To show our appreciation for his hospitality, we had promised to give un petit spectacle to some of the 18 children of the Chief, the self-styled ‘sorcièr bantu’. After several days when it was too windy for messing with fireclubs, the family Sampson managed to perform a half hour show. I opened with Peggy Lee’s ‘Fever’; Sampson did some of his juggling routine from busking days circa 1996; the kids had learned a magic trick each; Sampson did his magic then the Walk of Death, translated by me as ‘Le Marche de MORRRRRRRRRRTE’ with poor old Serge as the victim/volunteer underneath his fire clubs. The kids and I did the Parafina closer to Prodigy’s ‘Firestarter’ on the balmy beach by night – not quite the setting Liam had in mind when they wrote it, I’m sure, but I daresay he would approve.
We also did another SIAT Green Oil Swap with Chef James Edo from the Tara Plage kitchen, who as well as donating 5L of used oil, was so kind as to chop the tops off some fallen coconuts, perhaps the very best thing to drink when you’ve been sweating buckets repacking the roof for hours.
We were all set to leave the next day, but while packing, I made a grim discovery: rain from the storm ten days ago had poured off the roof in through the big window just long enough, before I could pull it shut, to leave a small puddle inside the tinned food locker… and now the inside was all covered in mould. Likewise in the storage space under the table. Everything was in plastic bags but the water had seeped in, so we had to hang all the big towels and spare sheets to air. However, on the bright side, this day’s delay allowed Sampson to interview Zongo when she came back to the river to rehearse with her aunts.
While he set up the camera and chatted with her, cousin Merreille explained to me how sad she is that her 15 year-old son speaks only French, and not her mother tongue Bulu. A former airhostess who has travelled widely, she respects the north-western Cameroonians who jealously guarded their culture and heritage against colonial infringement.
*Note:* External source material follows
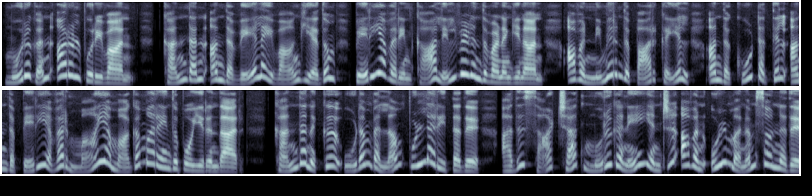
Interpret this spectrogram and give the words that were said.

She told me that some still so venerate their king or ‘Fon’, that if he spits they will run to gather it and smear themselves with his saliva. They believe the blessing of his water will bring them good fortune.
Written around Dec 1st